May 17, 2004

Researchers study early warning system for quakes

by Pete Rosenbery

CARBONDALE, Ill. -- Research at Southern Illinois University Carbondale could one day provide an advance earthquake warning system.

The study focuses on whether underground co-seismic electrical currents exist during earthquakes, and whether those currents could one day serve to warn highly populated and industrial areas of an earthquake.

Eric C. Ferre, an assistant professor and structural geologist in SIUC's geology department, along with Navani MathanaSekaran, a graduate student in electrical engineering, and Matthew Zeckmeister, a graduate student in geology, are participating in the research. The project, which also involves collaboration with the University of New Mexico and Shizuoka University in Japan, received $190,000 last year from the National Science Foundation.

The pseudotachylites practically act as a "black box," or flight recorder, said Ferre.Because underground co-seismic electrical currents happen quickly, and predicting the location of an earthquake is impossible, geologists are studying fault planes, or cracks within the earth's crust, to determine if an earthquake generated an electrical current in the past. Friction in the earth's crust during an earthquake produces rising temperatures, and the frictional melting results in the formation of a pseudotachylite vein along the fault plane. A pseudotachylite is a rock found along a fault produced by melting due to frictional slip during an earthquake.

"Anything that happens during the earthquake is recorded in those rocks," he said. "So it is very easy for us to go back to these rocks and find out what information is inside."

The "black box" records temperature readings and information pertaining to electrical currents and magnetism. Electrical currents and magnetism are intimately linked, and the magnetic record within the pseudotachylite can reveal if there was an electrical current also passing through during an earthquake, said Ferre. There are a number of factors, including rock type and an earthquake's magnitude, that determines if an electrical current is present, he said.

"It happens during an earthquake, but we are not yet sure that it is directly related to the earthquake," he said.

Because of the existing large-scale power grids, there remains ambiguity on whether electrical currents do exist, said Ferre. An earthquake is likely to damage a large electrical power grid, which results in an artificial man-made electrical current that leaks into the ground, he said.

Electric waves travel faster than sound waves, so detecting electrical currents during large-magnitude earthquakes will provide more advance warning time than relying on seismic waves, Ferre said, demonstrating the seismic motion by quickly snapping an extended Slinky at one end to illustrate what happens in earthquakes.

If, for example, an earthquake occurs in New Madrid, Mo., which is about 93 miles southwest of Carbondale, it will take about one to one-and-one-half minutes, depending on the rock types, for earthquake waves to reach Carbondale.

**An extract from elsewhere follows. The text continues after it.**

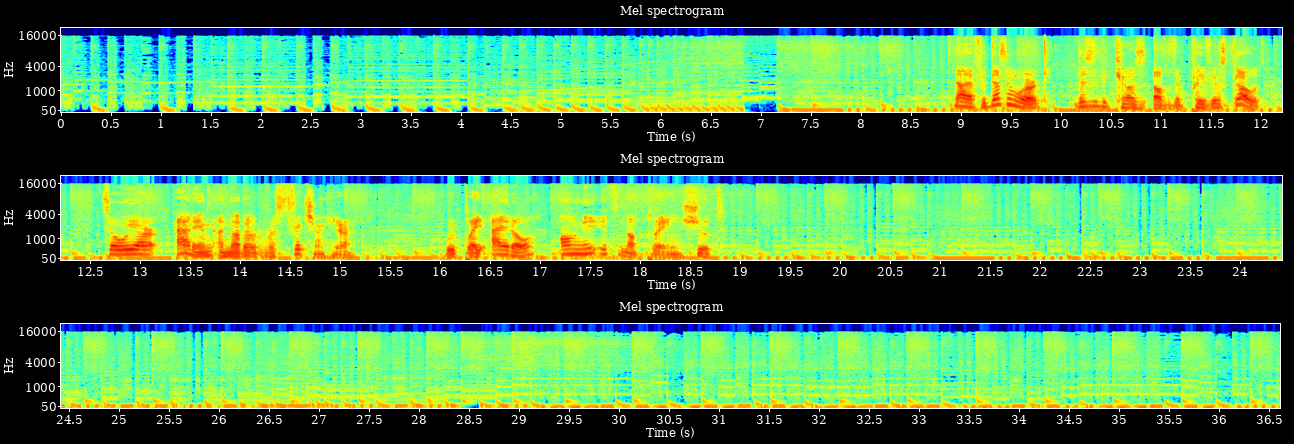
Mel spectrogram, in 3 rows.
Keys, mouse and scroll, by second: 2.8 F5, 5.1 typing, 6.3 typing, 7.9 click, 8.5 scroll up 2, 9.1 scroll up 1, 9.8 scroll up 1, 12.0 click, 14.5 click, 15.0 click, 15.0 c, 15.9 click, 16.0 click, 16.6 click, 18.9 click, 19.0 click, 20.0-22.0 typing, 22.0 Return, 22.3 Return, 26.6 F5, 30.3-34.1 typing, 34.3 click, 34.8 scroll down 2, 36.4 click.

Because electricity travels at 300,000 km per second, the ability to detect electrical currents will greatly enhance warning systems, Ferre said.

"It is providing almost real-time warning," he said. "At the moment, what we have is a grid, or network of interconnected seismometers. If an earthquake takes place in New Madrid, it's going to take almost two minutes before our seismometer records anything here."

In most major industrial areas along the West Coast, there are devices that record seismic information and transmit information to power plants and other large industrial facilities to automatically shut them down in instances of a magnitude 5.0 or higher earthquake, said Ferre.

In November, Ferre presented initial research results at the annual meeting of the Geological Society of America in Seattle. The first paper, which lays out the theory, research fundamentals and some initial data, will appear in a special issue of Techtonophysics, hopefully by the end of summer. A second paper, which presents data on how pseudotachylites behave like lightning rods, is nearing completion, he said.

At the meeting last fall in Seattle, Ferre's audience included experts in the seismological community "because we want to bring these people in and we want them to listen to what we are doing," he said.

Researchers are working on pseudotachylites from around the world while Ferre and his students work on samples from California, the Italian Alps and Japan.

Ferre also expects by the end of the year to be able to produce the same rock types -- under controlled laboratory conditions -- in Japan. Researchers will artificially melt rocks using frictional heat and measure the samples' magnetic properties to determine if there are electrical currents during the deformation process.

Due to the frequency of earthquakes in Japan, researchers there have built some of the best laboratories in the world when it comes to simulating earthquakes, and also reproducing building behaviors during earthquakes, Ferre said.

Leading in research and scholarly activities that provide for new scientific discoveries is among the goals of Southern@150, the blueprint for the development of the University by the time it celebrates its 150th anniversary in 2019.

For more information on the research, contact assistant professor Eric C. Ferre at 618/453-7368.